Diffuse brain injuries are very common in side impacts, accounting for more than half of the injuries to the head. These injuries are often sustained in less severe side impacts. An English investigation has shown that diffuse brain injuries often originate from interior contacts, most frequently with the side window. They are believed to be mainly caused by quick head rotational motions. This paper describes a test method using a Hybrid III dummy head in a wire pendulum. The head impacts a simulated side window or an inflatable device, called the Inflatable Curtain (IC), in front of the window, at different speeds, and at different impact angles. The inflated IC has a thickness of around 70 mm and an internal (over) pressure of 1.5 bar. The head was instrumented with a three axis accelerometer as well as an angular velocity sensor measuring about the vertical (z) axis. The angular acceleration was calculated.
Technical Paper

Computer Simulation of Shearing and Bending Response of the Knee Joint to a Lateral Impact

The shearing and bending injury mechanisms of the knee joint are recognised as two important injury mechanisms associated with car-pedestrian crash accidents. A study on shearing and bending response of the knee joint to a lateral impact loading was conducted with a 3D multibody system model of the lower extremity. The model consists of foot, leg and thigh with concentrated upper body mass. The body elements are connected by joints, including an anatomical knee joint unit that consists of the femur condyles, tibia condyles and tibia1 intercondylar eminence as well as ligaments. The biomechanical properties of the model were derived from literature data.
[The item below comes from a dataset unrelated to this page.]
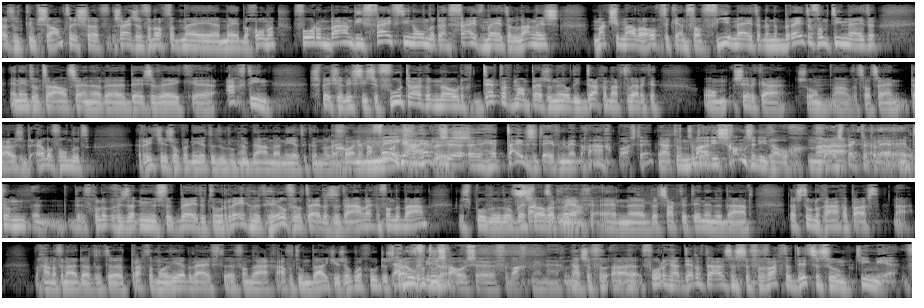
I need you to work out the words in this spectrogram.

The model was used to simulate two series of previously performed experiments with lower extremity specimens at lateral impact speeds of 15 and 20 km/h.
Technical Paper

A Test-Rig for Parametric Studies of the Car Seat

Previous studies have shown that car seat properties play an important role for the occupant protection during various types of accidents. An improved understanding of the interaction between the occupant and the seat is therefore desirable, since this could lead to enhanced protective capacities of future car seats. In this work a test-rig has been developed and constructed, by means of which it is possible to study the response from various seats during frontal collisions. With small modifications the test-rig can be utilized to study other collision directions as well. The rig has been used in a test series, which comprises four car seats in altogether 14 tests. In order to evaluate the interaction between the seat and the dummy, measurements have been made on: the seat frame; the floor connections; the seat belt; the submarine-beam; and on several locations in the dummy.
Technical Paper

Rear-End Collisions - A Study of the Influence of Backrest Properties on Head-Neck Motion using a New Dummy Neck

Neck injuries in rear-end collisions are usually caused by a swift extension-flexion motion of the neck and mostly occur at low impact velocities (typically less than 20 km/h). Although the injuries are classified as AIS 1, they often lead to permanent disability. The injury risk varies a great deal between different car models. Epidemiological studies show that the effectiveness of passenger-car head-restraints in rear-end collisions generally remains poor. Rear-end collisions were simulated on a crash-sled by means of a Hybrid III dummy with a new neck (Rear Impact Dummy-neck). Seats were chosen from production car models. Differences in head-neck kinematics and kinetics between the different seats were observed at velocity changes of 5 and 12.5 km/h. Comparisons were made with an unmodified Hybrid III. The results show that the head-neck motion is influenced by the stiffness and elasticity of the backrest as well as by the properties of the head-restraint.